Work request = The answer must reproduce every record exactly, with all pictures omitted.

Data supplied =

::::

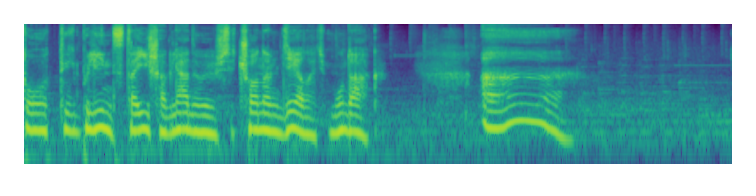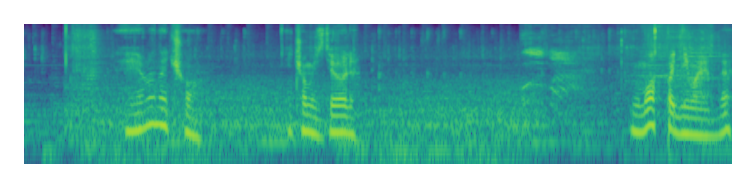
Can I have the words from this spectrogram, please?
Что ты, блин, стоишь, оглядываешься? Что нам делать, мудак? А, -а, -а. Эва на чё? И что мы сделали? Мы мост поднимаем, да?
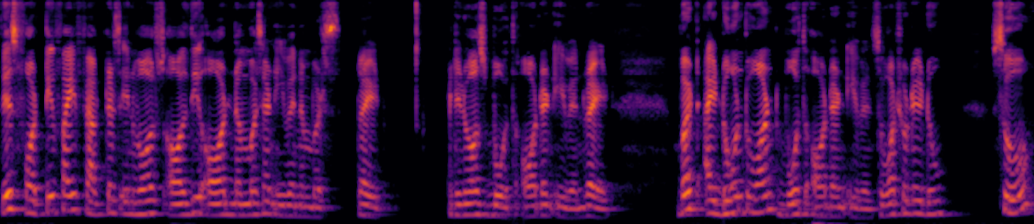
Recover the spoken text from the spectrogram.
these 45 factors involves all the odd numbers and even numbers, right? It involves both odd and even, right? But I don't want both odd and even. So what should I do? So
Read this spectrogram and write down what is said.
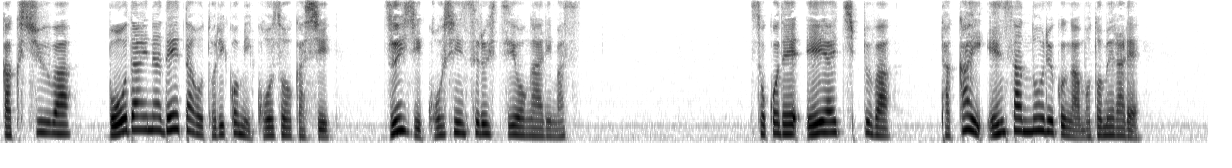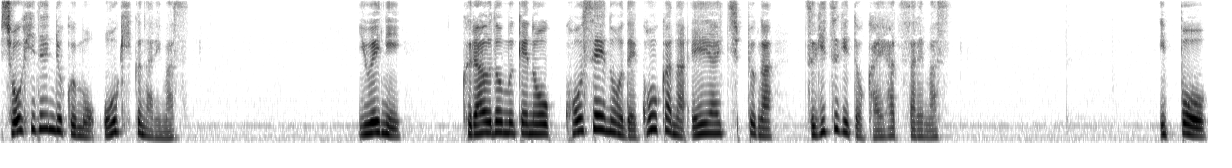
学習は膨大なデータを取り込み構造化し、随時更新する必要があります。そこで AI チップは高い演算能力が求められ、消費電力も大きくなります。故に、クラウド向けの高性能で高価な AI チップが次々と開発されます。一方、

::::

Written response =
Can I have the words from this spectrogram, please?
Что ты, блин, стоишь, оглядываешься? Что нам делать, мудак? А, -а, -а. Эва на чё? И что мы сделали? Мы мост поднимаем, да?
Recover the spoken text from the spectrogram.
these 45 factors involves all the odd numbers and even numbers, right? It involves both odd and even, right? But I don't want both odd and even. So what should I do? So
Read this spectrogram and write down what is said.
学習は膨大なデータを取り込み構造化し、随時更新する必要があります。そこで AI チップは高い演算能力が求められ、消費電力も大きくなります。故に、クラウド向けの高性能で高価な AI チップが次々と開発されます。一方、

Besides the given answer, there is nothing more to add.